      • PoLLeNSKi says:

        Sorry, but I disagree…

        Although movement is limited to multiple discrete planes in (some) FPS, others feature jetpacks or more esoteric flight forms and yet others permit underwater combat with no fixed planes of movement.

        Couple that with the infinite(ish) range of angles that you might be required to aim at when you have enemies above or below you and you most defintiely are playing in 3D, even in the ones where your movement IS limited to 2.5D

        Space and flight sims do have 6 degrees of movement in allowing pitch/yaw/roll as well as xyz directional movement, but that doesnt gain them an additional (half) dimension to do so in.

        • His Divine Shadow says:

          with jetpacks/underwater it does go full 3d, yes, that’s why i said ‘typically’. i don’t think aiming should be *added* to the overall dimentionality of the game. it might be considered separately. in shooters it’s *typically* 1.5d, and sometimes goes full 2d (in polar coordinates). the idea of this ‘dimensional metric’ is to judge the level of spatial reasoning required to play the game.

        • His Divine Shadow says:

          ..to clarify, 0.5 is supposed to mean that the dimension is used only partially, possibly at discrete points only, as opposed to being fully continuous

          • PoLLeNSKi says:

            A line from a plane describes a 3D vector. Add a length to that vector and you have a 3D coordinate. Aiming is in 3D, it’s 3D.

            Trying to disregard aiming in a F.P.Shooter is a bit disingenuous.

            EDIT: I do completely understand the point that movement is practically limited to 2.5D with the flying/swimming exceptions but they’re still 3D games in other facets :)

          • His Divine Shadow says:

            nah, aiming is definitely 2d, since you don’t care about distance, you just pick a point on a spherical 2d map. and while we are at it, that only refers to mouse aiming, or course; aiming with a so called “controller” is trying to use 1d input to do a 2d task, which is why it’s a woefully inadequate device for the task.

    • Fast_Pepe says:

      It is four spatial dimensions, but you are seeing it in 3d “slices” you can’t actually perceive 4d. Information exists in this game on a fourth dimension but you only are able to access it one 3d slice at a time. It’s just like in flatland where Carl Saganshows how the flat square only sees slices of an apple at any moment in time.
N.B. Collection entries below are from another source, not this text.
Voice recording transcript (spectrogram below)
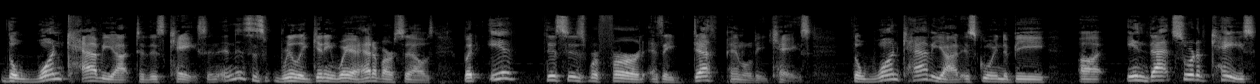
The one caveat to this case, and, and this is really getting way ahead of ourselves, but if this is referred as a death penalty case. The one caveat is going to be uh, in that sort of case,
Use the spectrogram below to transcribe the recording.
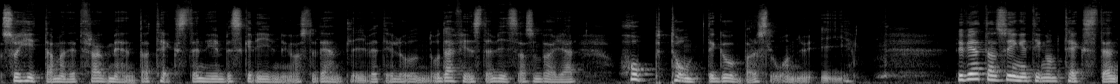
så hittar man ett fragment av texten i en beskrivning av studentlivet i Lund och där finns det en visa som börjar Hopp tomtegubbar slå nu i. Vi vet alltså ingenting om texten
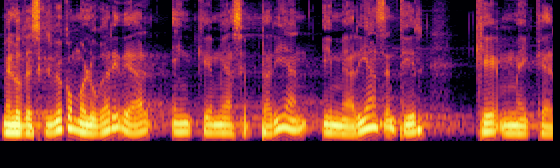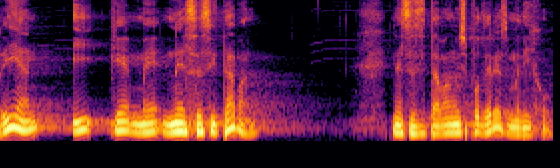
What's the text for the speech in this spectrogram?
Me lo describió como el lugar ideal en que me aceptarían y me harían sentir que me querían y que me necesitaban. Necesitaban mis poderes, me dijo,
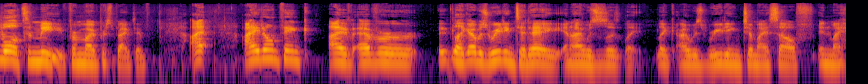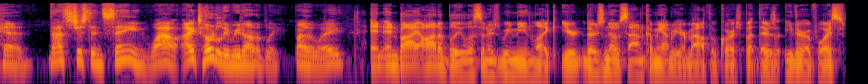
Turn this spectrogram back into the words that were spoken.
well, to me, from my perspective, I I don't think I've ever like I was reading today, and I was like like I was reading to myself in my head. That's just insane. Wow, I totally read audibly. By the way, And and by audibly, listeners, we mean like you're there's no sound coming out of your mouth, of course, but there's either a voice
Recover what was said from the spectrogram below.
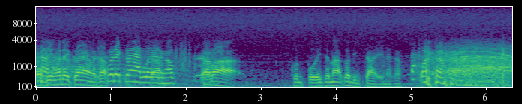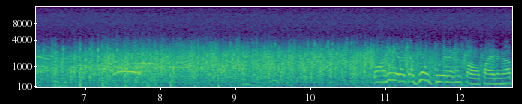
ความจริงไม่ได้แกล้งนะครับ ไม่ได้แกล้งเลยนะครับ แต่ว่าคุณปุ๋ยชนะก็ดีใจนะครับ ก่อนที่เราจะพูดคุยอะไรกันต่อไปนะครับ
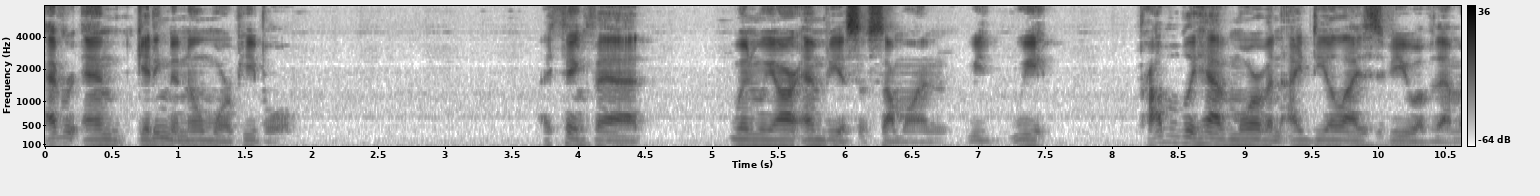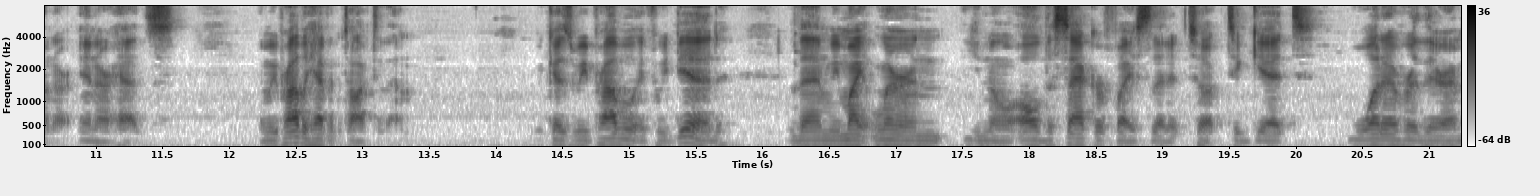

Here’s another link that may help you understand, 4th dimension explained

  3. kwyjibo says:

    Miegakure was nominated for the IGF’s Excellence in Design Award, losing out to Monaco. In 2010.

    • Josh W says:

      Man, what has happened in those 4 years!

      OK, daft uk government, loads of worldwide revolutionary politics, various tsunamis, the indie bundle stuff, kickstarter (leading to the resurrection of adventure games, turn based strategy/rpgs and space sims), dark souls, minecraft, the roguelike explosion, dishonoured, human revolution, “walk and listen games” from amnesia through to the stanley parable, and loads of other stuff.

      That seems more reasonable actually!

  4. Keyrock says:

    I’m still waiting for the String Theory-based 11D game.

  5. Cockie says:

    If you’re interested in seeing some gameplay, take a look at this:

  6. kyrieee says:

    Nice to know that this project isn’t dead.

  7. KillahMate says:

    I’ve been waiting years for Miegakure – ever since the reveal it was obvious it was going to be special.

  8. alms says:

    I’ve been waiting for this game for years now and this:

    “He reports that he’s perhaps a year away from releasing the game”

    killed on me the spot. This is actually undead alms posting.

Comment on this story

XHTML: Allowed code: <a href="" title=""> <abbr title=""> <acronym title=""> <b> <blockquote cite=""> <cite> <code> <del datetime=""> <em> <i> <q cite=""> <strike> <strong>